10
June
2014
|
01:30
Europe/Amsterdam

Honorary degree recipient urges future leaders to step beyond comfort zone

Desire success more than you fear failure, John Poon tells business graduates after receiving honorary degree from alma mater.

By MICHAEL BROWN

(Edmonton) Coming off of a bachelor of arts degree in 1974 and a law degree a decade later, University of Alberta alumnus John Poon remembers being unsure about what the future would hold, but thinking that if he worked hard and contributed to the good of society, he would be rewarded.

“Four decades after receiving my first degree, with much time to reflect on life, I now realize how much my past decisions and my willingness to step outside of my comfort zone and accept new challenges have charted my destiny and contributed to what I am today,” Poon told the 2014 graduating class of Alberta School of Business students while accepting an honorary doctor of laws degree from the U of A June 9.

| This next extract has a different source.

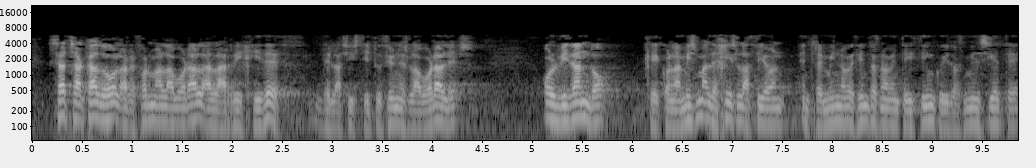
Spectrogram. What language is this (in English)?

Shortly after receiving a U of A law degree in 1984, Poon jettisoned his burgeoning law career in Edmonton to enter the highly competitive corporate arena in Hong Kong—where he thrived.

Among his more notable accomplishments, Poon, as CFO and then as deputy chairman of the multinational firm Esprit, led the fashion giant and oversaw its market capitalization expansion from US$1 billion to more than US$20 billion in nine years between 1999 and 2008.

“I can assure you that as I moved up the corporate ladder, the learning curve for me got steeper and I was saddled with my fair share of adversity and frustration throughout. But capitulating was never an option; rather, I remained resilient and focused on learning new ideas—or at times learning from my own mistakes—in order to scale new heights in life.”

Poon said he was grateful for his ability to speak and write another language, which he urged graduates to do, and his adaptability.

“From my experience, I believe it would bode well for young aspiring leaders if their desire for success is greater than their fear of failure, and if their willingness to take risks is greater than their urge to remain in their comfort zone,” he said.

“In business school you are well trained to assess risks and rewards, but remember, if nothing is ventured nothing is gained.”

Poon’s business career has been accompanied by a relentless commitment to public service, which includes service to his alma mater. In 1998, Poon aided the Hong Kong Alumni Association in holding the U of A’s first international convocation.

That day was special for Poon, who reserved the conclusion of his speech to revive a passage from an address he gave during that Hong Kong convocation.

“By graduating, we have acquired for our lifetime a very special non-perishable asset that we should all cherish and be thankful for. By the same token, we should always remember our roots and reciprocate by supporting our university in our own unique ways wherever possible.

“Let's make our university an even finer institution for our future generations to acquire and develop their knowledge, skills and life experience.”